Meningitis factsheet


Three layers of tissue protect the brain and spinal cord. 

They include the:

  1. pia mater – the inner layer that sits next to the brain
  2. arachnoid – the inner layer that is filled with fluid and acts like a cushion
  3. dura mater – the tough, outer layer that sits closest to the skull.

These layers are called the meninges.

Meningitis is a condition where the meninges become irritated and inflamed.

Meningitis can be caused by:

  • viral infection
  • bacterial infection
  • fungal infection
  • cancer
  • head injuries.

Meningitis can be a life-threatening condition and is a medical emergency. If you think your child is showing signs of meningitis, call an ambulance on triple zero (000) or go to your nearest emergency department.

 Signs and symptoms

Symptoms of meningitis are general and may look like other illnesses.

Common symptoms include:

  • a high fever
  • irritability
  • drowsiness
  • being “floppy”
  • vomiting and loss of appetite
  • headache
  • changes in how they breathe
  • seizures
  • a rash that looks spotty or bruised.

Babies and younger children who cannot speak might have symptoms like:

  • a bulging spot on the head
  • a cry that sounds different than usual.

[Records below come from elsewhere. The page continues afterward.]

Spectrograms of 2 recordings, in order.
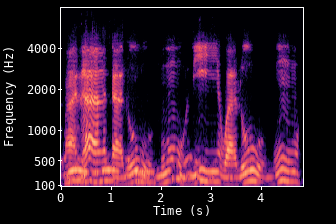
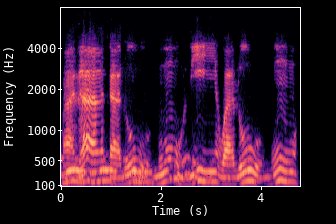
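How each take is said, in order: First: The long vowels swing up to a high pitch. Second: The same.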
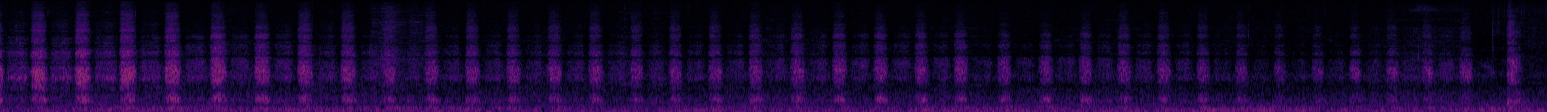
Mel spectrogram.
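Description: A dog pants quickly and steadily close by.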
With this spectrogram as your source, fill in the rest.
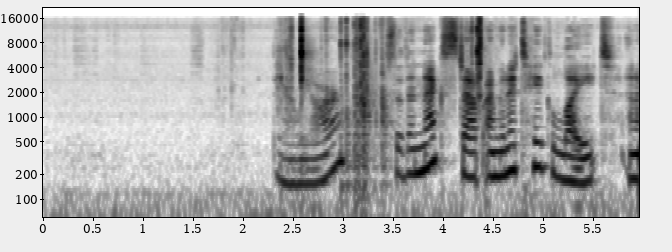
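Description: Plastic markers clatter against each other on a table.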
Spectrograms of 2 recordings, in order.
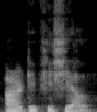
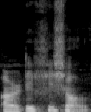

Older children may be able to tell you about symptoms that they can feel, like:

  • a bad headache
  • a stiff neck
  • confusion
  • light hurting their eyes
  • pain when walking.

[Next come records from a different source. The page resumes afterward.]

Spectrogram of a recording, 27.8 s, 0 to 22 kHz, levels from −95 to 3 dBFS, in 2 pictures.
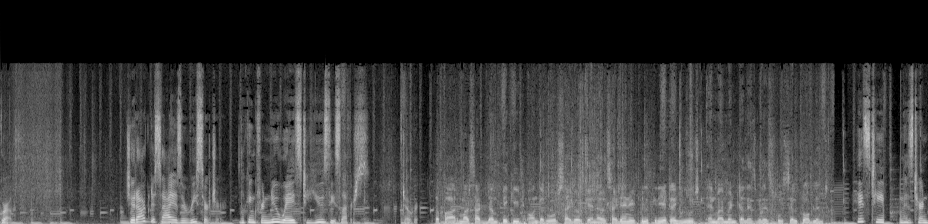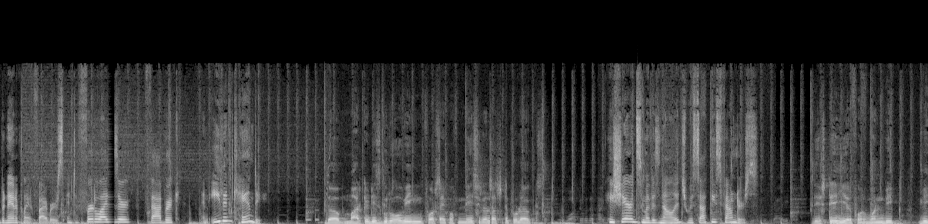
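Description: From 5.25 to 6.25 s, 12.5 to 13.5 s and 20.51 to 21.51 s, chunks play out of order. A 250 ms chunk lands three chunks late, so the passage sounds jumbled with hard joins, yet nothing is lost, unlike a dropout. At 15.53 s a short stall from a late packet holds the last sound for 94 ms, then resumes from the same place, a held moment rather than a skip. From 17.57 to 19.02 s a jitter buffer speed-up trims around a tenth of a second in small pitch-period pieces. This runs the audio at 107% speed, hurried but at unchanged pitch.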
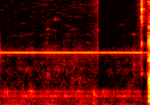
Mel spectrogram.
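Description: Quiet room tone with a faint steady high-pitched tone, then a computer mouse click near the end as a link is clicked.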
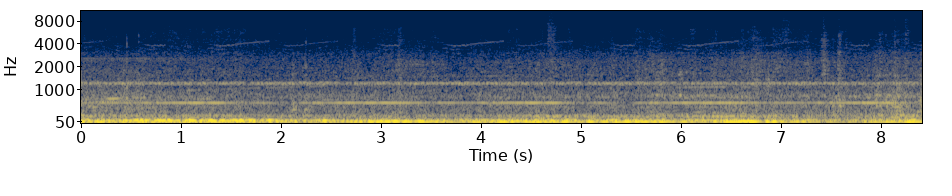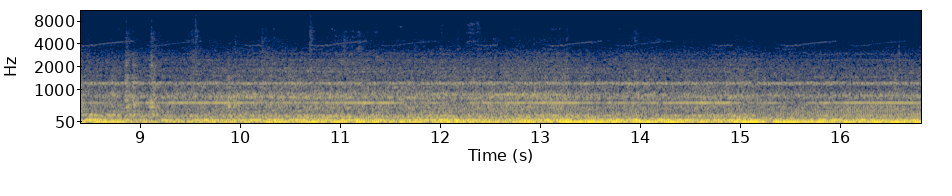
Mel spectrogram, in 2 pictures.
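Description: A tram running along its track, heard from on board: a steady low rumble with a constant high whine over it and faint clicks now and then.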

Meningitis can be a life-threatening condition and is a medical emergency. If you think your child is showing signs of meningitis, call an ambulance on triple zero (000) or go to your nearest emergency department.


Your child’s doctor will check their symptoms and medical history. If the doctor thinks your child has meningitis, they will refer your child to the nearest hospital for testing.

Meningitis is diagnosed by taking a sample of cerebrospinal fluid, found around your child’s spine. The procedure used to take the fluid sample is called a lumbar puncture


Children with meningitis are usually treated in hospitals, depending on what has caused the meningitis and how severe the symptoms are.

Bacterial meningitis can be treated with antibiotics that are given straight into your child’s vein using an intravenous (IV) catheter.

Viral meningitis is usually treated by managing the symptoms with rest, fluids, and pain relief. Most children with viral meningitis recover completely. 


Bacterial meningitis

Bacterial meningitis happens when bacteria that usually live in the nose or throat enter your child’s bloodstream and cause infection in the meninges.

Two common types of bacteria that can cause meningitis are:

  1. meningococcus

    the bacteria that cause meningococcal disease. This bacteria can be passed on to other children, but the risk is lowered with the meningococcal vaccination

  2. pneumococcus

    the bacteria that cause pneumococcal disease. This bacteria is rarely passed on to other children, and the risk is lowered with the pneumococcal vaccination.

Your child will need regular check-ins with their doctor after treatment to ensure they are well and don’t have any long-term issues with things like hearing. 

Viral meningitis

Viral meningitis happens when a virus causes infection in the meninges. Viral meningitis is usually less severe, except for cases where there is inflammation in the brain. Inflammation in the brain is called encephalitis.

 Viral illnesses which can cause viral meningitis or encephalitis include: 

Your child will receive free vaccination for measles, mumps, and polio for free as part of the National Immunisation Program in Australia.

Viral meningitis can also be caused by enteroviruses that enter the mouth and cause infection. Enteroviruses are found in saliva, mucus and poo and can spread when food and drink is contaminated. 

Washing your hands with soap and water before and after touching food, body fluids, and other people can help prevent the spread of viruses.

Last updated Tuesday 12th March 2024


This factsheet is provided for general information only. It does not constitute health advice and should not be used to diagnose or treat any health condition.

Please consult with your doctor or other health professional to make sure this information is right for you and/or your child.

The Sydney Children’s Hospitals Network does not accept responsibility for inaccuracies or omissions, the interpretation of the information, or for success or appropriateness of any treatment described in the factsheet.

© Sydney Children’s Hospitals Network 2024